Photo Journal/Exercise 4: JUXTAPOSITION - Creating New Interpretations

One of the trade secrets or strategies of advertising and contemporary art is the unexpected juxtaposition of things unrelated to attract attention, shock, puzzle, or question people's perception of those things. We can look at Oliviero Toscani's works for example for the United Colors of Bennetton campaign.

This is just one example of many. And when we realize this, we can start to be aware that we are a part of the photograph, because as a viewer, we start to interpret what we see according to our background knowledge, and give NEW meaning(s) to the things posed together on the same scene/photo/frame. So meaning doesn't necessarily comes from the photo, but from the viewer.

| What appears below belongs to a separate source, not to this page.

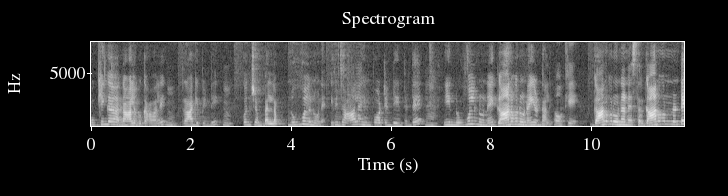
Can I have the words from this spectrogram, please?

A good example would be a Popeye action figure next to an olive fruit. Although these two are unrelated in the type of object they are, when juxtaposed together in the same scene the olive fruit gains new meaning (because of our knowledge of Popeye's wife's name "Olive").

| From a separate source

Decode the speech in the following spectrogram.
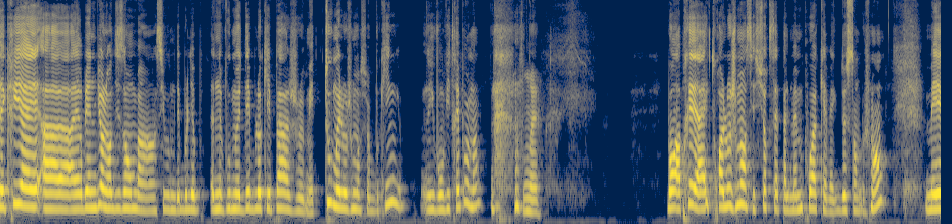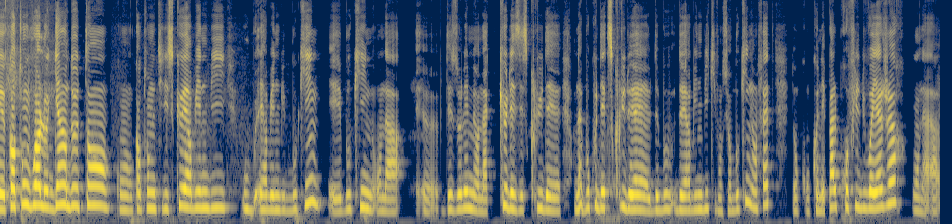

The challenge is to create 10 new photographs that contain interesting/shocking/thought-provoking juxtapositions.
- All subject matters must be different.
- Also try to create unexpected or almost random juxtapositions, and not simply pairs of opposites, that create new meanings and makes the viewer thinks or tries to interpret it in different ways.
- Digital imaging or manipulation is allowed for this exercise. You could "force" your juxtapositions in Photoshop or staging them for the shoot. However, if you could capture juxtapositions as is seen on the spot, that might be better.

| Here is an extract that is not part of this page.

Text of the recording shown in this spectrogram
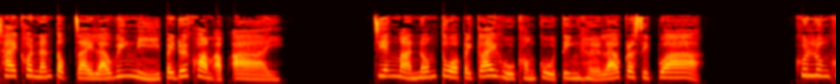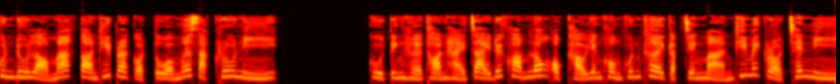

For those of you who are itching to get into DI, you can take a look at the works of Platinum FMD for examples. If you decide to manipulate your image, then you have to really be "extreme" in your juxtapositions.

And here are some examples of juxtapositions as seen on the spot...

Here you could see a dead cow and two living pigs in the same river. The cow is left to rot and the pigs are oblivious to the scene and just trying to survive. It gives a feeling of irony between the living and the dead. (Somewhere in Nepal)

Without trying to offend a certain belief... I entitled this Goddog/Doggod --playing with words, because of the juxtaposition of the dog and the dog-like statue. (Kathmandu)

There are three subject matters that are juxtaposed into this one frame; the clock, the modern skyscraper, and the old chapel. The juxtaposition creates a sense of time gap between the old and the modern. It's entitled "History", taken in downtown Chicago.